**DATA RECORDS**
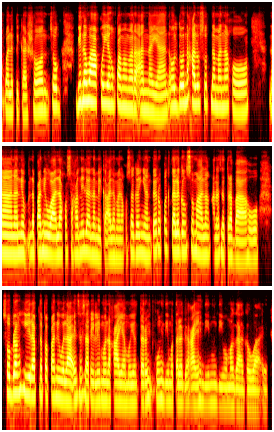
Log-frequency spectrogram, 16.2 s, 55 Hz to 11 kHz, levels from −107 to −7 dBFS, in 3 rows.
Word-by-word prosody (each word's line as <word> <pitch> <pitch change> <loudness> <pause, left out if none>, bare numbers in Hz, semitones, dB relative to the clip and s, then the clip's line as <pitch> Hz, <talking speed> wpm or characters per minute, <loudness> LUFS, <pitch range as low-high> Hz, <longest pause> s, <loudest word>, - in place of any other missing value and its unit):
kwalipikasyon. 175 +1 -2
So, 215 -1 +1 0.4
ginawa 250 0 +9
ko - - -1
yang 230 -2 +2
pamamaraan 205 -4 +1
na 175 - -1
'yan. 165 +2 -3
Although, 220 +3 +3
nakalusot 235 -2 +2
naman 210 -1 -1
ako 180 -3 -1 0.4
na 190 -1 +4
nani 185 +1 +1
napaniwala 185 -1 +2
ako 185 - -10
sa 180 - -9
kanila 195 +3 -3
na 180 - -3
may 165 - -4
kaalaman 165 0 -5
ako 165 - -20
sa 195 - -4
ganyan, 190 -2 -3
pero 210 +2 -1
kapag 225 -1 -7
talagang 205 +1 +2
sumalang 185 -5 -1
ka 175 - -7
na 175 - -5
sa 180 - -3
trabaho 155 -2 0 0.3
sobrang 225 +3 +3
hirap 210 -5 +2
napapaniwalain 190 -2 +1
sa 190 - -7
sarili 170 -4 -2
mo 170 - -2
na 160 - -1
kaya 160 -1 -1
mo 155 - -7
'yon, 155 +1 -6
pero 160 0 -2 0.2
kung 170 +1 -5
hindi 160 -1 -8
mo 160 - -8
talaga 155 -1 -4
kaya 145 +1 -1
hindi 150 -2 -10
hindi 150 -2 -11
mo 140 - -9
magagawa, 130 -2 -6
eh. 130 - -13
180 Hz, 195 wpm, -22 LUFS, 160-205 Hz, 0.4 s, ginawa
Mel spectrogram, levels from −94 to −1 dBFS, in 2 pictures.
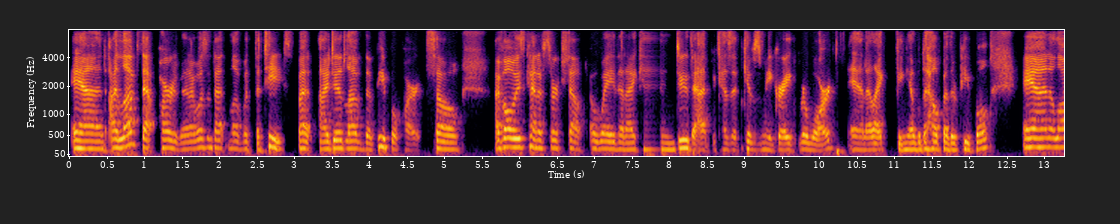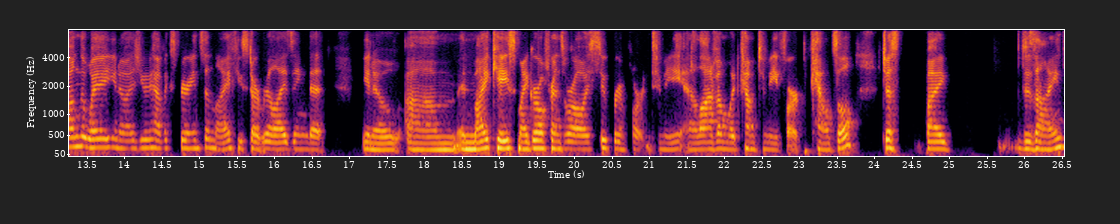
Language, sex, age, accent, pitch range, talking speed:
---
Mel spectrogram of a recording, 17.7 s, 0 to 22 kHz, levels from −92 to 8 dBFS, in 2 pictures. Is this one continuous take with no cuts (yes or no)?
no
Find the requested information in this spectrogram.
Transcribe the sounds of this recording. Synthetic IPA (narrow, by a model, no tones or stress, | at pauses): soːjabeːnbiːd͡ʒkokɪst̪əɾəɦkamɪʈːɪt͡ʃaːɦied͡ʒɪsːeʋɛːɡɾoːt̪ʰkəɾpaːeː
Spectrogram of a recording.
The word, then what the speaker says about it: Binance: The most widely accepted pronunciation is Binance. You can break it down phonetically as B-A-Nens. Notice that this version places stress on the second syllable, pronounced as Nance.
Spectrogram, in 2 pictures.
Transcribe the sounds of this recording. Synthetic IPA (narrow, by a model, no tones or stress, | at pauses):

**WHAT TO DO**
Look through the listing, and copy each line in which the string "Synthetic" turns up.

**WRITTEN ANSWER**
Transcribe the sounds of this recording. Synthetic IPA (narrow, by a model, no tones or stress, | at pauses): soːjabeːnbiːd͡ʒkokɪst̪əɾəɦkamɪʈːɪt͡ʃaːɦied͡ʒɪsːeʋɛːɡɾoːt̪ʰkəɾpaːeː
Transcribe the sounds of this recording. Synthetic IPA (narrow, by a model, no tones or stress, | at pauses):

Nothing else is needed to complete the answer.